It’s a ubiquitous complaint in corporate culture: practically everyone is overwhelmed by meetings. And there are real questions about whether meetings are necessary to get things done, or if they are getting in our way far too often. In a survey of managers across a wide range of industries, researchers Leslie Perlow, Constance Hadley, and Eunice Eun found that more than 70 percent of people believed meetings were unproductive and inefficient, and 65 percent said meetings keep them from completing their work.
This doesn’t mean you should eliminate all meetings. But leaders should get a lot more intentional about the time you’re taking up on people’s calendars. So many meetings can be eliminated or broken up into parts. For example, your monthly sales meeting might start with a status update. Why not send that out beforehand? Presentations can be shared as decks or asynchronous video so people can review them in their own time.
Tactics like these can lessen your meeting time considerably, and then time together can be more meaningfully spent on meaty discussions or team building. Dropbox uses what they call their “3D” model for planning meetings: debate, discuss, decide. We would add a fourth D for develop — time spent focused on honing individual skills or other professional development opportunities. If a meeting doesn’t meet at least one of those four objectives, then don’t meet.
Guardrails can also be put in place to counter the assumption that people need to be available eight hours a day, five days a week for meetings. Tactics that we’ve seen work include Levi Strauss & Co.’s “No Meetings Fridays,” which aims to reduce internal meeting load and provide a day dedicated to focus time. Google adopted “No Meeting Weeks” years ago for some teams, and similarly Salesforce has adopted “Async Weeks” as a way to not only give people a respite, but also get meeting owners to think about whether each meeting is needed or could be cut in terms of frequency, attendance, or both. Slack’s Product, Design and Engineering team has “Maker Weeks” and “Maker Hours” — two-hour blocks, three days a week, where people can turn off notifications and do focused work.
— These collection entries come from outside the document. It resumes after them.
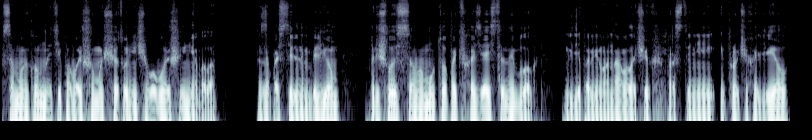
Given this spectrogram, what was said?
в самой комнате по большому счету ничего больше не было. За постельным бельем пришлось самому топать в хозяйственный блок, где помимо наволочек, простыней и прочих одеял,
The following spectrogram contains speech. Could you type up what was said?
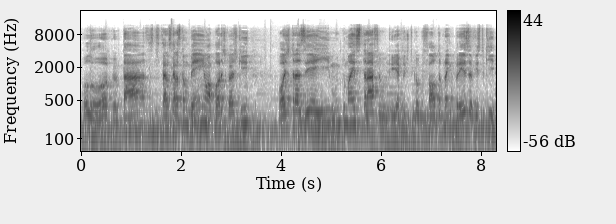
Ô, louco, tá. Os caras estão bem, é um aporte que eu acho que pode trazer aí muito mais tráfego, que acredito que é o que falta para a empresa, visto que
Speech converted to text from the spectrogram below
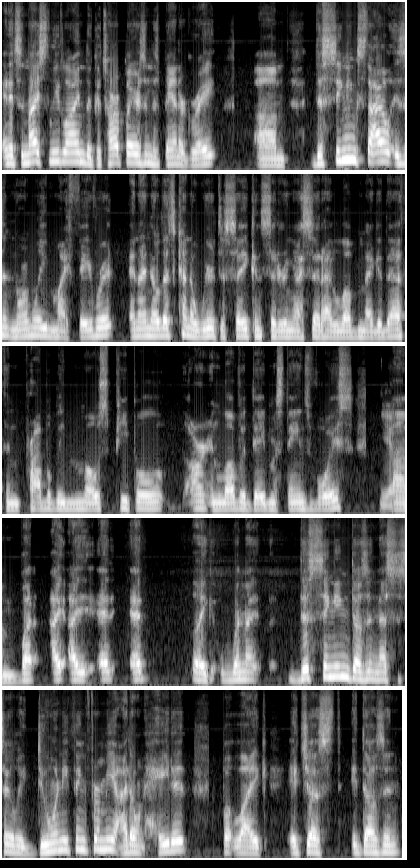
And it's a nice lead line. The guitar players in this band are great. Um, the singing style isn't normally my favorite, and I know that's kind of weird to say considering I said I love Megadeth, and probably most people aren't in love with Dave Mustaine's voice. Yeah. Um, but I, I at, at like when I this singing doesn't necessarily do anything for me. I don't hate it, but like it just it doesn't.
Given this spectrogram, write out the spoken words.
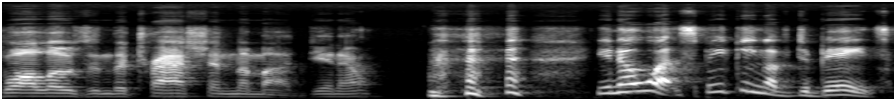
wallows in the trash and the mud, you know? you know what? Speaking of debates,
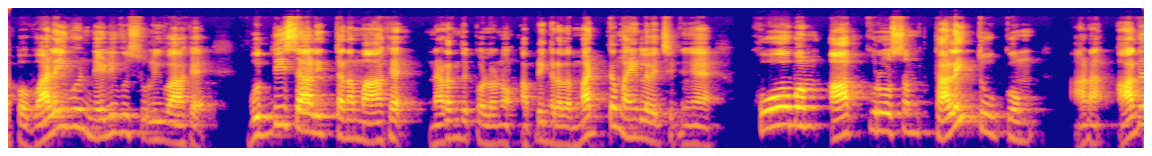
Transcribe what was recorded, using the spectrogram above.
அப்போ வளைவு நெளிவு சுழிவாக புத்திசாலித்தனமாக நடந்து கொள்ளணும் அப்படிங்கிறத மட்டும் மைண்டில் வச்சுக்கோங்க. கோபம் ஆக்ரோஷம் தலை தூக்கும். ஆனால் அது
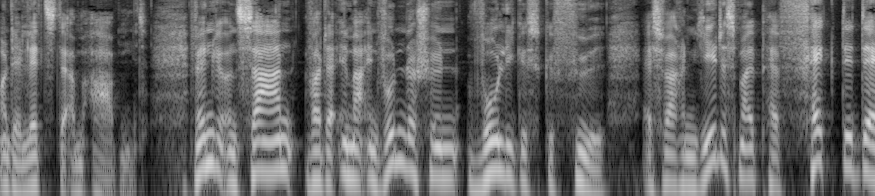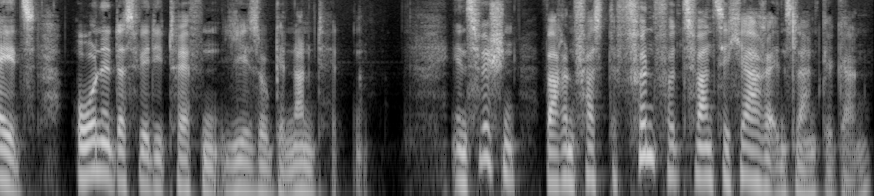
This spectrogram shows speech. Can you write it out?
und der letzte am Abend. Wenn wir uns sahen, war da immer ein wunderschön wohliges Gefühl. Es waren jedes Mal perfekte Dates, ohne dass wir die Treffen je so genannt hätten. Inzwischen waren fast 25 Jahre ins Land gegangen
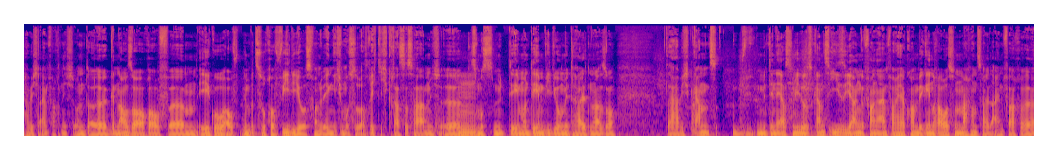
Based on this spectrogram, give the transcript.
habe ich einfach nicht. Und äh, genauso auch auf ähm, Ego auf, in Bezug auf Videos, von wegen, ich muss sowas richtig krasses haben, ich, äh, das muss mit dem und dem Video mithalten oder so. Da habe ich ganz mit den ersten Videos ganz easy angefangen, einfach, ja komm, wir gehen raus und machen es halt einfach. Äh,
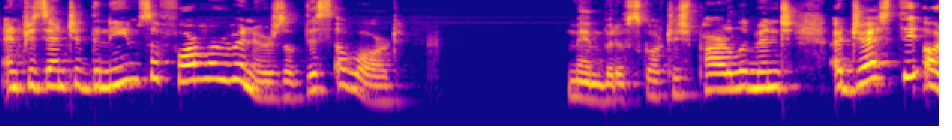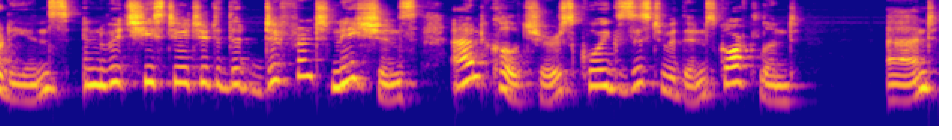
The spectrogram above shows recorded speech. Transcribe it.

Challenge the role of the brainstorm
One common concern about flexible work is that it will stifle creativity and innovation. After all, how can we come up with new ideas and solve tricky problems unless we gather together in a room and hash it out on a whiteboard? People often have trouble imagining other ways because they simply haven’t tried them. And in fact, there’s good evidence to suggest that they should. Numerous studies show that the often-lauded brainstorming session is a waste of time, at best; at worst it can lead to the dreaded groupthink and even harm productivity.
So-called ”brainwriting” has been shown to be a better way to generate new ideas, and it requires a kind of hybrid approach that flexible work is particularly well suited for. In fact, the best-known way for groups of people to generate new ideas is to work individually before working together.
Brainwriting starts with individual work, allowing time and space for people to think deeply and freely about ideas without fear of judgment or the influence of louder or more senior voices in the room. You ask everyone to commit their ideas to paper, and only then are they shared and debated — an approach that has been shown to elicit better results.
According to the Harvard Business Review: “A meta-analytic review of over 800 teams indicated that individuals are more likely to generate a higher number of original ideas when they don’t interact with others.” By contrast, the old way of brainstorming “is particularly likely to harm productivity in large teams, when teams are closely supervised, and when performance is oral rather than written.”
One of the reasons the brainwriting approach works so well is because it gets more people involved. By allowing ideas to be generated ahead of review, you help create psychological safety for diverse teams and involve more voices that might normally go unheard in rooms where senior and more extroverted voices tend to dominate. It also helps guard against remote workers becoming alienated from such processes.